HomeNewsCrisis sparks collaboration between telco and energy sectors

    Crisis sparks collaboration between telco and energy sectors


    The energy crisis has forced telcos to look for more look aggressive ways to reduce power consumption

    The energy crisis could and should drive collaboration between the telecom and energy sectors, according to Telia and Vodafone.

    Sharing the stage at Mobile World Congress, Allison Kirkby, CEO of Telia, and Margherita Della Valle, interim CEO and CFO of Vodafone Group, discussed how they are dealing with soaring energy costs and how the crisis is opening opportunities for working more closely with energy providers.

    As energy infrastructure needs to be “modernised and decentralised,” there is likely to be “convergence” between the two sectors, said Kirkby and pointed to 5G private networks as a way telcos can help to secure and digitise those assets.

    “Modern societies need very strong digital and energy infrastructures…That backbone needs to come more and more together because of its importance from a sovereign…and security point of view,” she stated.

    Collaboration between telcos too

    Della Valle said it was essential for there to be collaboration between energy and telco providers, but also among telcos themselves. She mentioned an initiative that has been running since the summer for “telcos in every market pooling their energy needs so that we can support even bigger renewable projects as anchor tenants with energy providers.” But she did not provide further details about the status of the project or how widely it is adopted.

    High costs call for drastic measures

    Both telco chief executives shared the brutal financial reality of the surge in energy prices.

    In a sign of how things have changed in the last year, Kirby said she had never discussed the cost of energy in her 15-year career in the telecom industry because it was always stable and new technology generations brought efficiency gains. But that had changed “overnight.”

    Telia’s annual energy bill went from SEK 1.3 billion to more than SEK 2 billion, she said. Similarly, Della Valle said Vodafone used to spend €600 million per year in Europe on energy and now that number is around €1.3 billion.

    In response, both operators have accelerated energy-saving technology projects, including retiring legacy copper and 3G networks.

    The mother of invention

    Telia recently started trials with energy startup Polarium to test a smart battery energy storage system based on Lithium-ion technology. The system allows Telia to conserve energy use but also contribute energy back into the power grid from its own networks.

    “The energy crisis has accelerated the need for smarter energy consumption, reduced emissions, and it’s also putting much more emphasis on resilience and the security of both the digital infrastructure and the energy infrastructure,” said Kirkby.

    Della Valle said Vodafone invested €100 million in 2022 on energy-efficiency initiatives, such as “new algorithms to manage cooling in our data centres and base stations” and “dynamically turn capacity on and off” at base station sites as traffic levels go up and down to use less power when it is not needed. She also flagged an open RAN solution that Vodafone is showing at MWC23 that “consumes 35% less energy than normal 5G equipment”.

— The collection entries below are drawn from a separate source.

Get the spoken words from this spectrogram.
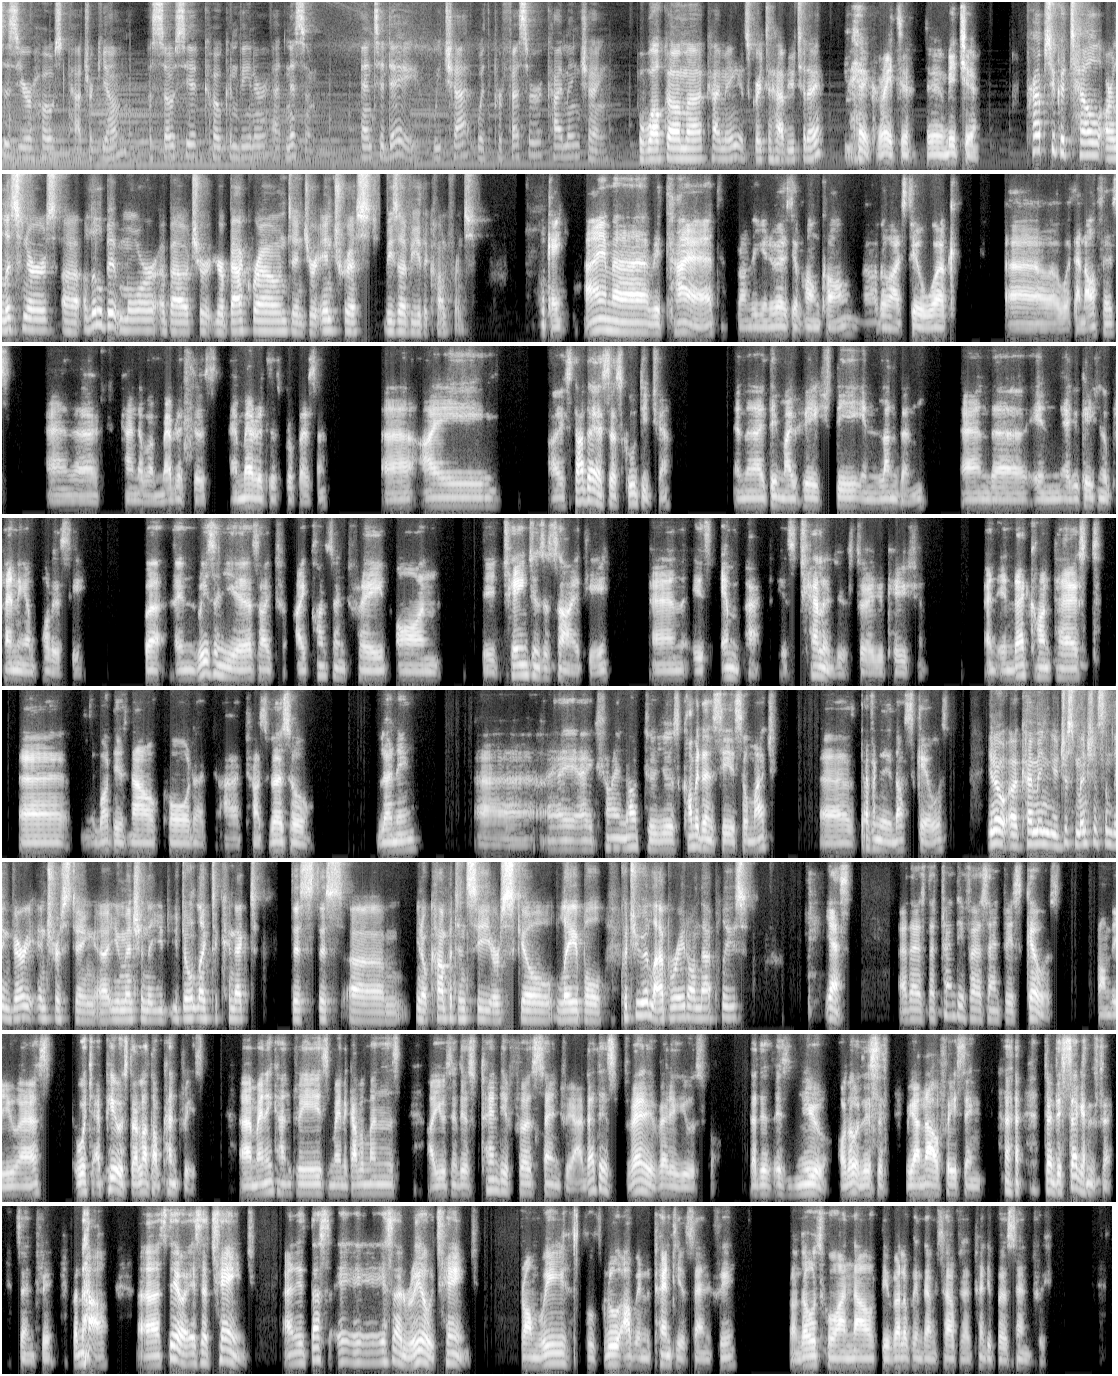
Hello, all. This is your host, Patrick Young, Associate Co Convenor at NISSEM. And today we chat with Professor Kai-ming Cheng. Welcome, uh, Kai-ming. It's great to have you today. Hey, great to, to meet you. Perhaps you could tell our listeners uh, a little bit more about your, your background and your interest vis a vis the conference. Okay. I'm uh, retired from the University of Hong Kong, although I still work uh, with an office and uh, kind of a emeritus, emeritus professor. Uh, I, I started as a school teacher and then I did my PhD in London and uh, in educational planning and policy. But in recent years, I, I concentrate on the change in society and its impact, its challenges to education. And in that context, uh, what is now called uh, transversal learning. Uh, I, I, try not to use competency so much, uh, definitely not skills. You know, uh, Kai-ming, you just mentioned something very interesting. Uh, you mentioned that you, you don't like to connect this this um, you know competency or skill label. Could you elaborate on that, please? Yes, uh, there's the 21st century skills from the US, which appeals to a lot of countries. Uh, many countries, many governments are using this 21st century, and that is very, very useful. That is, is new, although this is, we are now facing 22nd century, but now uh, still it's a change, and it does it, it's a real change from we who grew up in the 20th century from those who are now developing themselves in the 21st century.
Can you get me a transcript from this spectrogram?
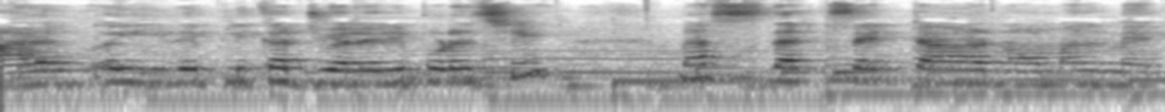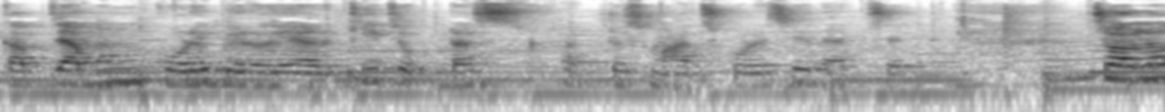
আর ওই রেপ্লিকার জুয়েলারি পরেছি। ব্যাস দ্যাট সেট আর নর্মাল মেকআপ যেমন করে বেরোয় আর কি, চোখটা একটু স্মাচ করেছি দ্যাট সেট চলো,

    What we need is more IoT

    On the other hand, the telcos are also seeing opportunities to deliver services to business customers that can help to reduce their energy costs, particularly Internet of Things (IoT) applications.

    Kirkby said Telia has seen more demand from the property sector for IoT “heat optimisation” tools and from the transportation sector for efficient fleet management. Della Valle said one of the biggest applications for Vodafone was in fleet management.